The following article appeared in the August 17, 1994, issue of The Sun, reprinted with permission.
Picture of Katherine Powell by David Levesque Sun Staff

Katherine Powell, a Bainbridge Island High School junior, will read this sentence a little more slowly than most people.

It's not that she is savoring the presence of her name in print, but her learning disability makes the symbols of language hard to swallow.

But while each word may seem like a new adventure, it certainly gets digested by this bright 17-year-old.

"I always worked a lot more slowly than other kids in school. But I'm just as intelligent as anyone else," she said.

Powell is taking part in a University of Washington program that's designed to show disabled doesn't mean defective.

DO-IT, a two-week program sponsored by the College of Engineering, encourages high school students with disabilities to pursue careers in science, engineering or math.

The program is funded by the National Science Foundation, UW and private groups.

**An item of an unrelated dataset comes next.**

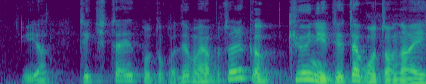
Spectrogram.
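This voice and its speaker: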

"It's really interesting to see the growth of the students from the first day they arrive to the day they leave," said Sheryl Burgstahler, assistant director of computing and communication and UW in Seattle.

There are 33 participants in this year's program from Washington, Idaho, Montana, North Dakota and Oregon. Their disabilities run from blindness to hearing impairment to cerebral palsy to learning problems.

The program, now in its sophomore year, throws a range of engineering-related areas at the students, who will return next year to concentrate on a specific area of their choice.

"I think it is great because they give you a broad look at the different areas out there. It really opened up my awareness," said Powell.

Powell's learning disorder makes it difficult to recognize words visually or to put her thoughts down on paper.

"Reading for me is work. It's not a pleasure," explained Powell, who often puts in double the normal time doing homework.

Luckily, Powell has a flair for numbers. And UW showed her the many options out there for people interested in math.

The program will stick in her mind because it continues throughout the year.

"Year-round, DO-IT scholars use home computers and electronic mail to link up with each other and others around the world - mentors who hurdled similar obstacles before succeeding in their respective fields," she explained.

Today, Powell and her peers are learning the facets of evolution from UW zoology Professor Gordon H. Orians.

"It is very important to reach out and help these people and help them live more productive lives," said Orians. "Their energy and enthusiasm is just heart-warming."

Burgstahler said in addition to inspiring the students, the faculty gets a might nudge as well.

She said the professors learn new ways of adjusting a classroom to include disabled students - for instance, using large print for people who have sight problems or adopting computer technologies that cater to some students.

Along with an academic challenge, the students get a chance to meet others and not be the only "different one" in a classroom.

"It's finally good to see that people with disabilities can strive to succeed in life and have the same ambition anyone else has," said Ben Carroll of Richland.

Carroll has spinal muscle atrophy and cannot walk or raise his arms. He, like many of the students in the program, plans to go to college and enter a challenging career.

"People need to realize that, yes, there is a brain in there," said Powell. "So people may look different, but that doesn't mean they can't thing just like anyone else."